_WORK ITEM_
Every line from the one containing "Can you transcribe" to the one containing "Which words were" in the records below, both included, must be set down exactly, and no other line.

_THE INPUT_
★ ★ ★ ★

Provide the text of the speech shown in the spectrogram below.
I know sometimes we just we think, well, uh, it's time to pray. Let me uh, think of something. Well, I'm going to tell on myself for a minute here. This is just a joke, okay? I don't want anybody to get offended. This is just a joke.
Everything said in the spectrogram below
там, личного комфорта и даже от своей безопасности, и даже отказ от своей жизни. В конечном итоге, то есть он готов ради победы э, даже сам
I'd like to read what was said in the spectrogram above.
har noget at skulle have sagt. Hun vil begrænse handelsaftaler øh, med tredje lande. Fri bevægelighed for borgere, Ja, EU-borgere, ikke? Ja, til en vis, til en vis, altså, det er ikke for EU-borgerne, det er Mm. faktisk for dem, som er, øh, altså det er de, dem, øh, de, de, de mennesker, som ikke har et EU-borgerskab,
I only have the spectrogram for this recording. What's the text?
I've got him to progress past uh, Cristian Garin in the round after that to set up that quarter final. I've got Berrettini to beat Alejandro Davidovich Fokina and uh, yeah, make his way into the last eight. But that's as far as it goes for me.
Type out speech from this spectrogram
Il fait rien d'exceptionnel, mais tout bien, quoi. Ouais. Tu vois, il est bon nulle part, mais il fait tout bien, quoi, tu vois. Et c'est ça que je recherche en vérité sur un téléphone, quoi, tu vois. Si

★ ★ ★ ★

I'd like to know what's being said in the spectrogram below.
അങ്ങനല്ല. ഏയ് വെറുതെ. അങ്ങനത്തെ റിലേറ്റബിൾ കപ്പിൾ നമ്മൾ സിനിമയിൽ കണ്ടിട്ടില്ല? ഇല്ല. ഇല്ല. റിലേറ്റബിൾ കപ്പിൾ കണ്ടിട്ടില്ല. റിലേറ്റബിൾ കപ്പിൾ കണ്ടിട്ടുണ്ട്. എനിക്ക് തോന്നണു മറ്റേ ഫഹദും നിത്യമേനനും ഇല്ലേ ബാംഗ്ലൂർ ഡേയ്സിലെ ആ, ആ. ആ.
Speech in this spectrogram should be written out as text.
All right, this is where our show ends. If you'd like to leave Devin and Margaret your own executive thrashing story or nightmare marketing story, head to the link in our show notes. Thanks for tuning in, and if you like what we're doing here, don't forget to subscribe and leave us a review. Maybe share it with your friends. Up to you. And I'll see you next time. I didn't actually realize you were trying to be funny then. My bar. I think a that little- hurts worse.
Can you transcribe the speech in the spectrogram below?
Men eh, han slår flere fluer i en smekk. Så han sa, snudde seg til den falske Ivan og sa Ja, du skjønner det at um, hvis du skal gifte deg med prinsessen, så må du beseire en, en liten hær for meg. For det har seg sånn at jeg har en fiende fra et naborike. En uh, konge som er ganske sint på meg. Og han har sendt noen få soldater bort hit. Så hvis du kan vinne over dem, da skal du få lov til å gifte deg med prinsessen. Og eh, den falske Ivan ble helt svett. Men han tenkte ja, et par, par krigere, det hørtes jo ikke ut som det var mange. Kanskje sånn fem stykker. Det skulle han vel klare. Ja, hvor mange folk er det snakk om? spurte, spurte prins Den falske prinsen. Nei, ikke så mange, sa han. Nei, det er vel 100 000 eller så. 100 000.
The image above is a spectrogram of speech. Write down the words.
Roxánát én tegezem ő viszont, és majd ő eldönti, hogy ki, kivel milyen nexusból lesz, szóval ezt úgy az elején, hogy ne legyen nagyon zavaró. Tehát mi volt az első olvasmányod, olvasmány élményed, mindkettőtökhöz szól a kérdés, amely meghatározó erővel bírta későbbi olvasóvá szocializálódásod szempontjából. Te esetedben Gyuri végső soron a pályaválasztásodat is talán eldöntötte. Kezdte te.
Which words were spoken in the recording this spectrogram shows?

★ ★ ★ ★

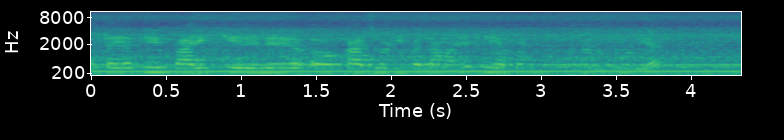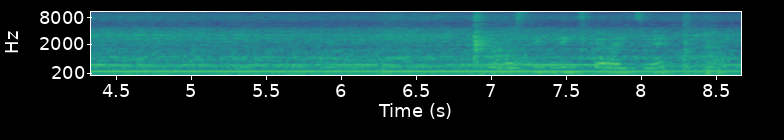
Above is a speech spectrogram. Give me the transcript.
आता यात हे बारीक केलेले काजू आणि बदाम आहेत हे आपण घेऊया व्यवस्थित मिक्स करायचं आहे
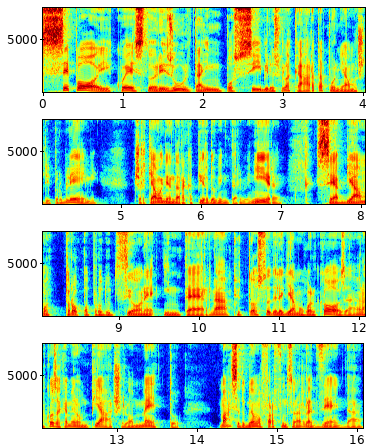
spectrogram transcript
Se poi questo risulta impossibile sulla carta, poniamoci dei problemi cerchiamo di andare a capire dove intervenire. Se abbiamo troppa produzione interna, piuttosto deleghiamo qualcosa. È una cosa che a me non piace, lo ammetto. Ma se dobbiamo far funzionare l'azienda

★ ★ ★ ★

_RESPONSE TO THE EXERCISE_
Can you transcribe the speech in the spectrogram below?
Men eh, han slår flere fluer i en smekk. Så han sa, snudde seg til den falske Ivan og sa Ja, du skjønner det at um, hvis du skal gifte deg med prinsessen, så må du beseire en, en liten hær for meg. For det har seg sånn at jeg har en fiende fra et naborike. En uh, konge som er ganske sint på meg. Og han har sendt noen få soldater bort hit. Så hvis du kan vinne over dem, da skal du få lov til å gifte deg med prinsessen. Og eh, den falske Ivan ble helt svett. Men han tenkte ja, et par, par krigere, det hørtes jo ikke ut som det var mange. Kanskje sånn fem stykker. Det skulle han vel klare. Ja, hvor mange folk er det snakk om? spurte, spurte prins Den falske prinsen. Nei, ikke så mange, sa han. Nei, det er vel 100 000 eller så. 100 000.
The image above is a spectrogram of speech. Write down the words.
Roxánát én tegezem ő viszont, és majd ő eldönti, hogy ki, kivel milyen nexusból lesz, szóval ezt úgy az elején, hogy ne legyen nagyon zavaró. Tehát mi volt az első olvasmányod, olvasmány élményed, mindkettőtökhöz szól a kérdés, amely meghatározó erővel bírta későbbi olvasóvá szocializálódásod szempontjából. Te esetedben Gyuri végső soron a pályaválasztásodat is talán eldöntötte. Kezdte te.
Which words were spoken in the recording this spectrogram shows?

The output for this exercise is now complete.